TRY IT>
The entries below contain a line with "Write everything that" and a line with "Here is a spectrogram". Quote exactly those two lines and all lines between them.

DATA FOR PROCESSING>
=== Section Start ===
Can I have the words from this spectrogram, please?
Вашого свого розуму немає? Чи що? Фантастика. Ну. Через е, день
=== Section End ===
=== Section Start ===
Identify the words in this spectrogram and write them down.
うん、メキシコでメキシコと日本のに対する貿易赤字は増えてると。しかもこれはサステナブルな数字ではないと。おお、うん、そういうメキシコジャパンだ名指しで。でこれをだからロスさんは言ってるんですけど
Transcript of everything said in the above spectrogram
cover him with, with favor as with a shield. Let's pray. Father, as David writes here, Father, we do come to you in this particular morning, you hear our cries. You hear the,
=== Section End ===
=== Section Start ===
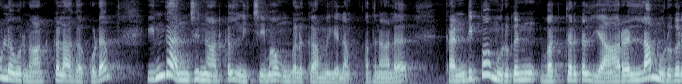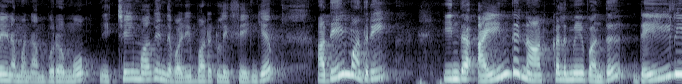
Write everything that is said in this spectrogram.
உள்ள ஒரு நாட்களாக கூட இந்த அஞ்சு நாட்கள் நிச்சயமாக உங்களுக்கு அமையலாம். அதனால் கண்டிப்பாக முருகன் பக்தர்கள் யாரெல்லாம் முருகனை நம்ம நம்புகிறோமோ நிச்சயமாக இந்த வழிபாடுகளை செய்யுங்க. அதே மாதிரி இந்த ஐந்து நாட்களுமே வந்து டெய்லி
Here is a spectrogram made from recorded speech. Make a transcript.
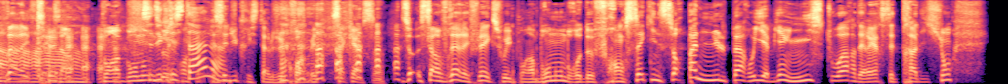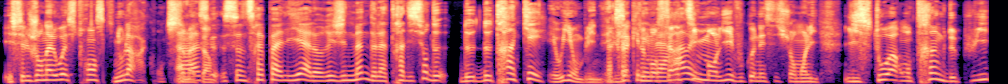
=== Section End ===
TASK ANSWER>
Write everything that is said in this spectrogram.
உள்ள ஒரு நாட்களாக கூட இந்த அஞ்சு நாட்கள் நிச்சயமாக உங்களுக்கு அமையலாம். அதனால் கண்டிப்பாக முருகன் பக்தர்கள் யாரெல்லாம் முருகனை நம்ம நம்புகிறோமோ நிச்சயமாக இந்த வழிபாடுகளை செய்யுங்க. அதே மாதிரி இந்த ஐந்து நாட்களுமே வந்து டெய்லி
Here is a spectrogram made from recorded speech. Make a transcript.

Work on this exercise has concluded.